MY COUSIN RACHEL
Chelmsford Theatre Workshop at the Old Court
Daphne du Maurier's romantic melodrama was already a period piece when it came out in the 1950s.
CTW's Christine Davidson achieved a good sense of that stifled, strait-laced Victorian sensuality in her painstaking production of Diana Morgan's stage adaptation.
An aroma of mulled wine filled the festive foyer, where the decorations included a teapot for the all-important bitter tisane. We heard evocative incidental music specially composed by Andrea Blackwood-Barnes.
Certain of the cast caught the style more successfully than others.
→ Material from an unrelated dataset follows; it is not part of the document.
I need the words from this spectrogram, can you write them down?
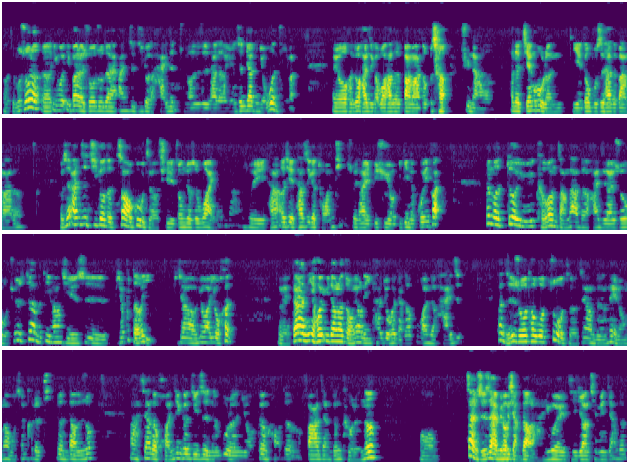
呃，怎么说呢？呃，因为一般来说住在安置机构的孩子，主要就是他的原生家庭有问题嘛，还有很多孩子搞不好他的爸妈都不知道去哪了，他的监护人也都不是他的爸妈了，可是安置机构的照顾者其实终究是外人嘛，所以他而且他是一个团体，所以他也必须有一定的规范。那么对于渴望长大的孩子来说，我觉得这样的地方其实是比较不得已，比较又爱又恨。对，当然你也会遇到那种要离开就会感到不安的孩子，但只是说透过作者这样的内容，让我深刻的体认到，就是说啊，这样的环境跟机制能不能有更好的发展跟可能呢？哦，暂时是还没有想到啦，因为其实就像前面讲的。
I found the "casual generation" – Sophia Charalambous [Louise] and Harry Sabbarton [Phillip] – a little too contemporary, though both had impressive stage presence, and Phillip's drowning in love and descent into madness were movingly done.
Kevin Stemp was a very convincing Italian in a crucial supporting role, Richard Baylis made the most of the old retainer Seecombe, with Nick Gulvin as the level-headed lawyer.
Catherine Bailey made Rachel, Phillip's "torment", a striking, smouldering femme fatale, immediately at ease as the new chatelaine of Barton, reciting a litany of names, toying with the "infatuated, besotted" boy. Their scenes together were some of the strongest; the confrontation of Louise and Rachel, and Louise's early dialogue with Phillip were also grippingly dramatic.
The set, solid and enclosed, with a bevy of servants to deck the hall, was a stylish, telling presence in this intense psychological drama.